In the framework of the 16th Annual Conference of the European Society of International Law (ESIL) (Stockholm, 8-11 September 2021), the ESIL Interest Group on Migration and Refugee Law, the ESIL Interest Group on International Criminal Justice, and the Human Rights Research League organize a workshop on the evolution of the international legal norm prohibiting refoulement.
It is a fundamental principle of international refugee law that refugees and asylum seekers and shall not be expelled or returned to persecution. Yet this principle has also become incorporated in international human rights law and international humanitarian law, prohibiting states from transferring or removing individuals within their jurisdiction when there are substantial grounds for believing that this would expose the individual to irreparable harm upon return.
The aim of the joint workshop is to discuss and analyse the evolution of the prohibition of refoulement within and beyond the traditional context of forced migration: How is the scope of non-refoulement evolving within the forced displacement context? How is the balance struck between non-refoulement and state cooperation in the fields of criminal justice and combatting terrorism? How is and can the principle of non-refoulement be used in other contexts? Can one speak of an evolution of non-refoulement as a general principle prohibiting the exposure of individuals to other types of human rights violations or harms that go beyond, for example, torture and inhuman or degrading treatment or punishment?

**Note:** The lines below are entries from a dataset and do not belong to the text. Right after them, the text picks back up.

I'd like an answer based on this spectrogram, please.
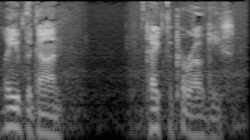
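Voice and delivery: low, soft mobster mutter; lightly voiced mob boss. Mob movie quote parody.

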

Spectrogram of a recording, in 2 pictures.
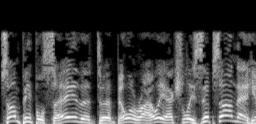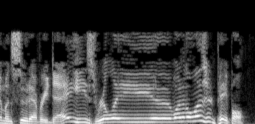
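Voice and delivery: hammed-up newsman parody; mock pundit insinuation. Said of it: "this is the official catchphrase".

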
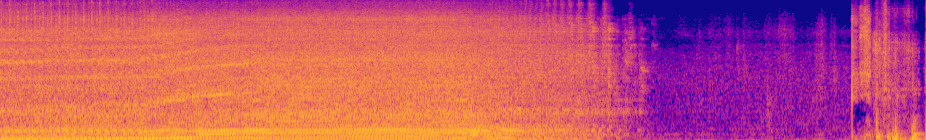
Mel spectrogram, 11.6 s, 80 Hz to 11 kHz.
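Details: Two-stage snowblower engine that sat 2 years with fuel in the tank, run on choke: rough, uneven beat that clears briefly, then fades and dies from lack of fuel. It fired right up after fresh gas was added.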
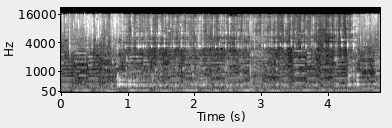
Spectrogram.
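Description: Water running steadily from a kitchen faucet, splashing onto a cat's head and into a plastic water bottle below, with background music.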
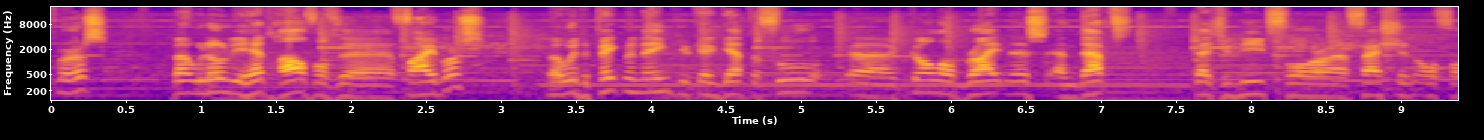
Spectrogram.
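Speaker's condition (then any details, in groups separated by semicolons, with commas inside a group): No condition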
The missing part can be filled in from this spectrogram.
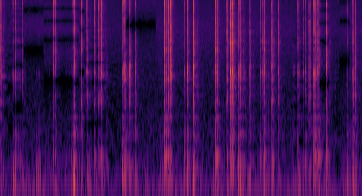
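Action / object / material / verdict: tap / hard plastic container tapped with long nails / hard plastic / none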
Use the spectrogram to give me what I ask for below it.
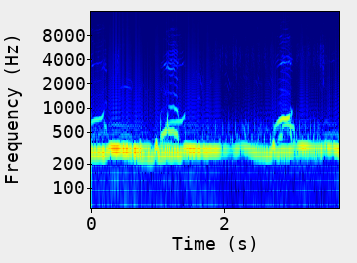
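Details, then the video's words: Great steppe grouse: a constant low, mellow humming drone with brief upslurred hoots and faint high chatter laid on top. "Sounds of a great steppe grouse"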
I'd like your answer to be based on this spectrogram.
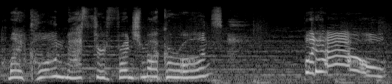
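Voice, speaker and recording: A woman voicing an indignant, high-strung teenage girl in an animated series. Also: slow pace, exaggerated voice. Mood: alarmed, indignant. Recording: music behind.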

Moreover, the question arises as to the scope of application of this principle in different contexts, both at the universal and regional levels. It is increasingly accepted that the principle can apply extraterritorially, for instance, when a state intercepts individuals on the high seas, thereby exercises control over those persons and returns them to their point of departure. Yet can similar conclusions arise regarding persons at diplomatic or consular premises? Is it even necessary that a person is transferred across a border? Can or should exposure to human rights violations or other harm within an occupied territory lead to parallel argumentations in terms of refoulement? In addition to the doctrinal potential and limitations, how should we assess these evolutions from a normative or policy perspective?
The co-organizers welcome contributions relating to any of the questions above. We specifically encourage authors wishing to focus on the legal fora, law-making techniques, and actors in which these evolutions (both universally and regionally) can be discerned or could take root to share their ideas for discussion at our joint event.
Abstracts not to exceed 400 words, written in English or French, should be submitted to email@example.com by 10 July 2021, accompanied by a short curriculum vitae containing the author’s name and institutional affiliation. PhD students, Early Career Researchers, senior academics, and practitioners alike are invited to contribute.
Authors are expected to be ESIL members at the time of presentation. Up to five eligible authors from low-income economies will, if their abstracts are selected for presentation, receive a one-year ESIL membership, including an online subscription to the European Journal of International Law, sponsored by the Human Rights Research League.
Please note that due to COVID-19 restrictions, the workshop is likely to be arranged in remote mode on Microsoft Teams or Zoom.